The new documentary, The Definition of Insanity, explores the groundbreaking work of The Miami-Dade Criminal Mental Health Project (CMHP), an approach being heralded as a model for helping to solve the mental health crisis in America. A people-powered community-wide safety net, CMHP works through the court system to steer people with mental illness — as their legal cases hang in the balance — on a path from incarceration to recovery. Shocked by how people with mental illness were treated in Miami-Dade’s jails, Judge Steven Leifman works with a team of dedicated public servants, as well as former adversaries in the criminal justice system, to help people with mental illness navigate from lives of tragedy to possibility. Building on the story of Miami’s once-failed mental health system — a familiar national narrative of over-incarceration and brutal mistreatment — The Definition of Insanity instead reveals a humane criminal justice approach to mental illness that is orchestrated from the court outwards into the community. Produced and directed by Gabriel London, written and produced by Charlie Sadoff, and narrated by Rob Reiner, The Definition of Insanity premieres on Tuesday, April 14, 2020, 10:00-11:00 p.m. ET
With inside access to the Miami-Dade court system and the police, as well as the participation of the Public Defender’s Office and the office of the State’s Attorney, filmmakers London and Sadoff follow the ins and outs of CMHP “client” cases over 18 months, from the courtroom through community reintegration. The drama unfolds through the eyes of participants ranging from Justin, a formerly-incarcerated peer counselor who guides CMHP clients from jail through community placements, to Trevor, a young man trying to hold down a job while completing his court-supervised treatment plan. From court dates to group therapy, the film documents Miami’s community experiment for solving the mental health crisis, where incarceration becomes the last resort, and everyone from the police to prosecutors works together to support the notion that “recovery is possible.”
According to government data, in 2018, 47 million Americans experienced some form of mental illness. And a person in the midst of a mental health crisis is far more likely to encounter police than get medical help. As a result, two million people with mental illness are booked into jails each year, according to the National Alliance on Mental Illness. Miami-Dade’s program illustrates that a better way is possible, one in which all of society benefits.
Embedded in Miami-Dade’s Gerstein Courthouse, The Definition of Insanity reveals the machinations of the justice system, from staffing in judge’s chambers to the courtrooms themselves, where several CMHP clients are introduced. The film follows them through the program, which is designed to lead to a successful “graduation,” where charges are dropped and clients gain independence from the court.
A dedicated team works together in this struggle for recovery, including judges, peer counselors and treatment providers, as well as the clients themselves. “We want people to be part of their own change,” says Leifman. ”We want to be able to give them the tools they need so that they get the insight, but they also learn that there’s a better way to live, there’s a better way to deal with their illness and you need to stay away from committing offenses.” As clients attend group therapy, seek jobs and check in with the court regularly throughout their supervision period, the documentary demonstrates the uniquely collaborative approach that fosters hope.

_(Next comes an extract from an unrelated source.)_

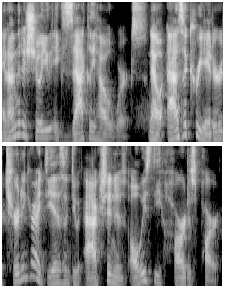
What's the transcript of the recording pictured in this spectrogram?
and I'm going to show you exactly how it works. Now, as a creator, turning your ideas into action is always the hardest part.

Although not everyone succeeds, the program is working. Crisis Intervention Team (CIT) policing helps officers recognize and respond to people with mental health issues without first resorting to arrest, de-escalating instead of escalating conflict. Since the jail diversion program project began, shootings have dropped dramatically and the number of arrests in Miami-Dade County has fallen from 118,000 to 56,000 a year. The recidivism rate for felony and misdemeanor clients who complete the program is less than 25%, down from nearly 80% before the program. And jails are closing — saving the county $12 million a year — illustrating that the program is not only socially effective but cost-effective.

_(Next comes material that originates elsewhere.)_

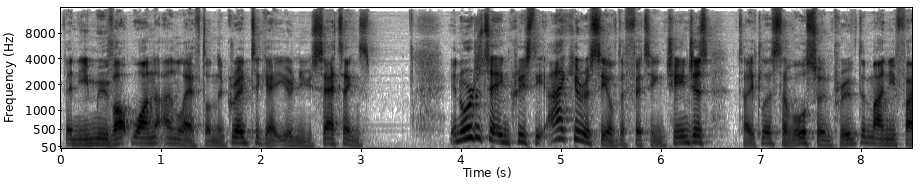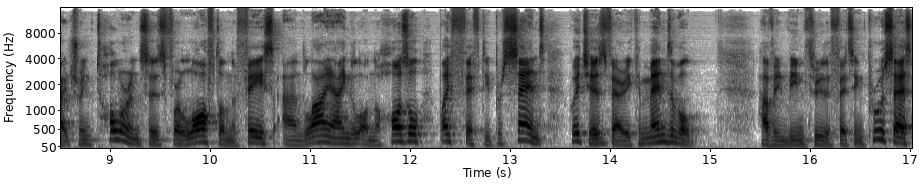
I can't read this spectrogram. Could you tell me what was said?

The epidemic of mental illness in America and its connection to the criminal justice system has been central to the work of filmmakers London and Sadoff. It is also deeply personal for Norman Ornstein and his family, who created the Matthew Harris Ornstein Memorial Foundation, named for Ornstein’s son who died in 2015 following a ten-year struggle with serious mental illness. Ornstein met Judge Steven Leifman and was impressed by his work in Miami. “He was saving lives and saving money at the same time,” says Ornstein. “Although my son was not trapped in the horrors of the criminal justice system, so many people with serious mental illness are — the three largest facilities in America housing those with mental illness are the LA County Jail, the Cook County Jail and Rikers Island.” Ornstein knew filmmaker Gabriel London and had been impressed with his earlier film, The Mind of Mark DeFriest, which also explored the intersection of mental illness and criminal justice in Florida, and suggested a film on Leifman’s project.

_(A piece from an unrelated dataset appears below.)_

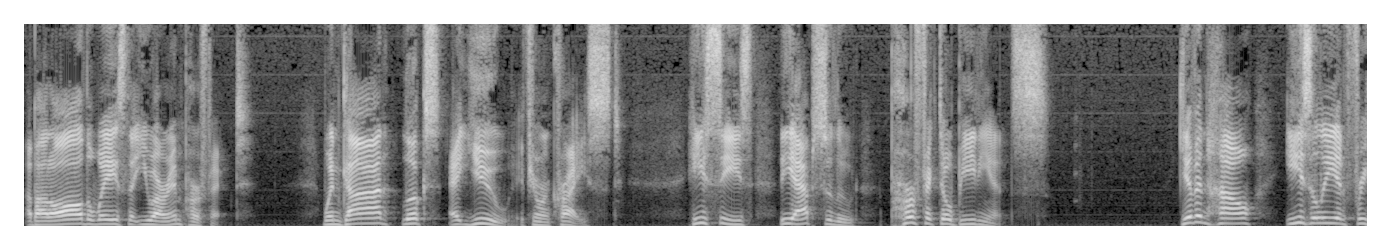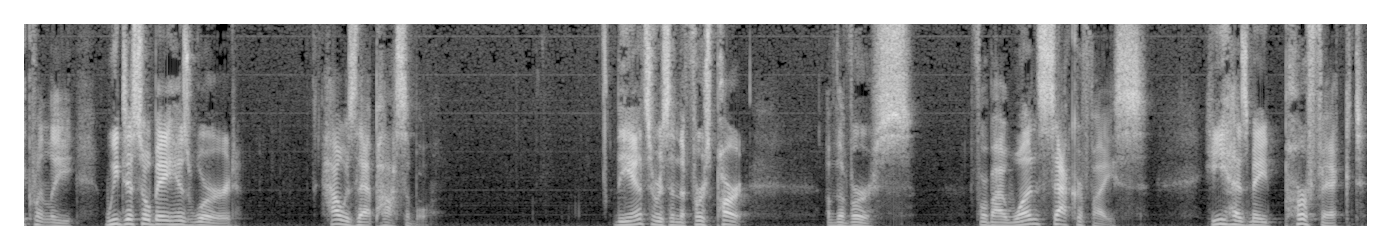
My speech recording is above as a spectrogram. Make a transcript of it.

Coincidentally, London had recently met Leifman at a panel for the earlier film. “I was completely wowed by his story of possibility in the mental health and criminal justice space, which contrasted with the tragedy of DeFriest’s prison story,” says London. “I started filming him on my cell phone as he spoke the day we met, and never shook the sense there should be a film. When Norm and his wife Judy later mentioned making a film about him, it felt right and fitting. It’s been a real privilege to work on this project, turning the grief over Matthew’s loss into purpose.”